PROBLEM REQUIREMENTS: Retype word for word the stretch of entries below from the line that has "Do not describe" through the line that has "Note down any", and omit the pictures.

INFORMATION SUPPLIED:
□ □ □
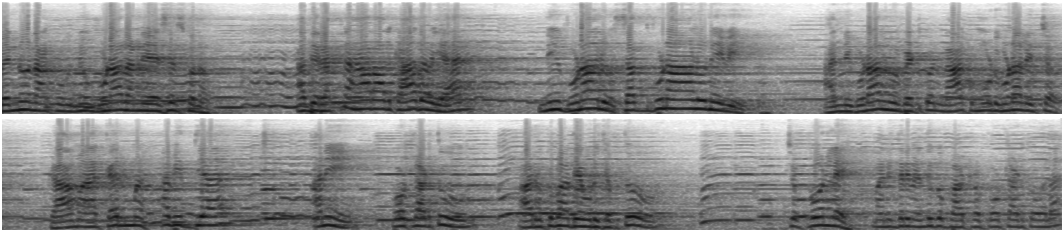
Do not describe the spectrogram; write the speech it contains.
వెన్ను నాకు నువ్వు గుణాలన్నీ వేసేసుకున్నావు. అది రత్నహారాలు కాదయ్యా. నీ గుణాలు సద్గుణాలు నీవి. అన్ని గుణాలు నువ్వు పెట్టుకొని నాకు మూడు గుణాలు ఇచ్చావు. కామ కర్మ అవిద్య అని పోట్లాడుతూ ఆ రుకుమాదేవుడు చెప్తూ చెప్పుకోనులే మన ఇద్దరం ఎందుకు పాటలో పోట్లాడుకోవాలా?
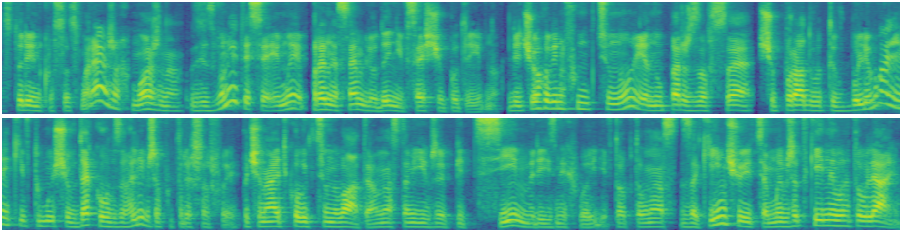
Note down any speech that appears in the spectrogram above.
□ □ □
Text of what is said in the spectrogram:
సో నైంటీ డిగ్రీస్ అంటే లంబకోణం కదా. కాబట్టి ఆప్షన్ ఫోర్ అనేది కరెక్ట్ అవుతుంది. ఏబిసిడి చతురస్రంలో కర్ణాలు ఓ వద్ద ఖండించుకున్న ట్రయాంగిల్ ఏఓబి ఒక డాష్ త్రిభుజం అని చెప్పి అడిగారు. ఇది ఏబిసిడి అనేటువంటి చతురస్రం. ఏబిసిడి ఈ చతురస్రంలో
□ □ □
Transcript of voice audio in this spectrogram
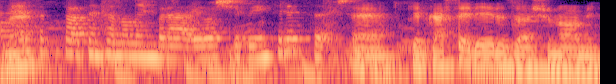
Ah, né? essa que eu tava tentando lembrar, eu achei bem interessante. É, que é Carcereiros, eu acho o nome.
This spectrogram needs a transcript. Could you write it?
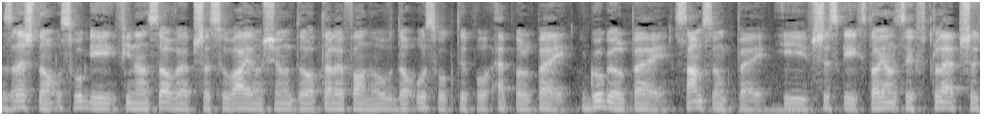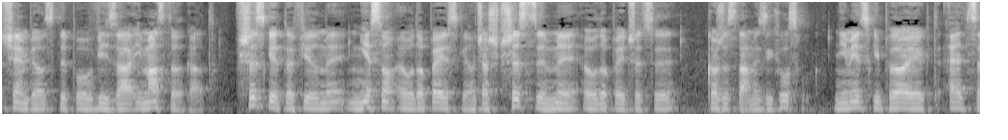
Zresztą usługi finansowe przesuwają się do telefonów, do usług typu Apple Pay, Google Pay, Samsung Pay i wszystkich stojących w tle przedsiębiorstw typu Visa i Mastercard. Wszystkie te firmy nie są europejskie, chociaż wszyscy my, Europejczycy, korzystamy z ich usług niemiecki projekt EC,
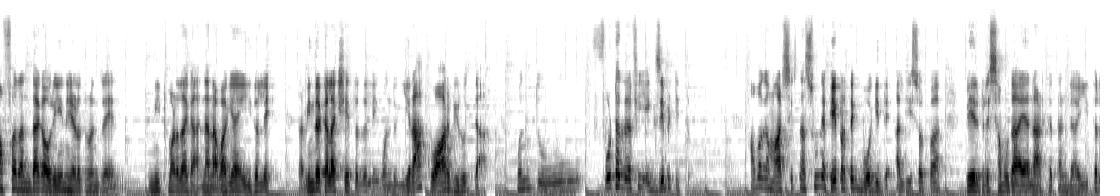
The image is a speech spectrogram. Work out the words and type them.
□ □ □
FINISHED TASK:
Do not describe the spectrogram; write the speech it contains.
వెన్ను నాకు నువ్వు గుణాలన్నీ వేసేసుకున్నావు. అది రత్నహారాలు కాదయ్యా. నీ గుణాలు సద్గుణాలు నీవి. అన్ని గుణాలు నువ్వు పెట్టుకొని నాకు మూడు గుణాలు ఇచ్చావు. కామ కర్మ అవిద్య అని పోట్లాడుతూ ఆ రుకుమాదేవుడు చెప్తూ చెప్పుకోనులే మన ఇద్దరం ఎందుకు పాటలో పోట్లాడుకోవాలా?
Note down any speech that appears in the spectrogram above.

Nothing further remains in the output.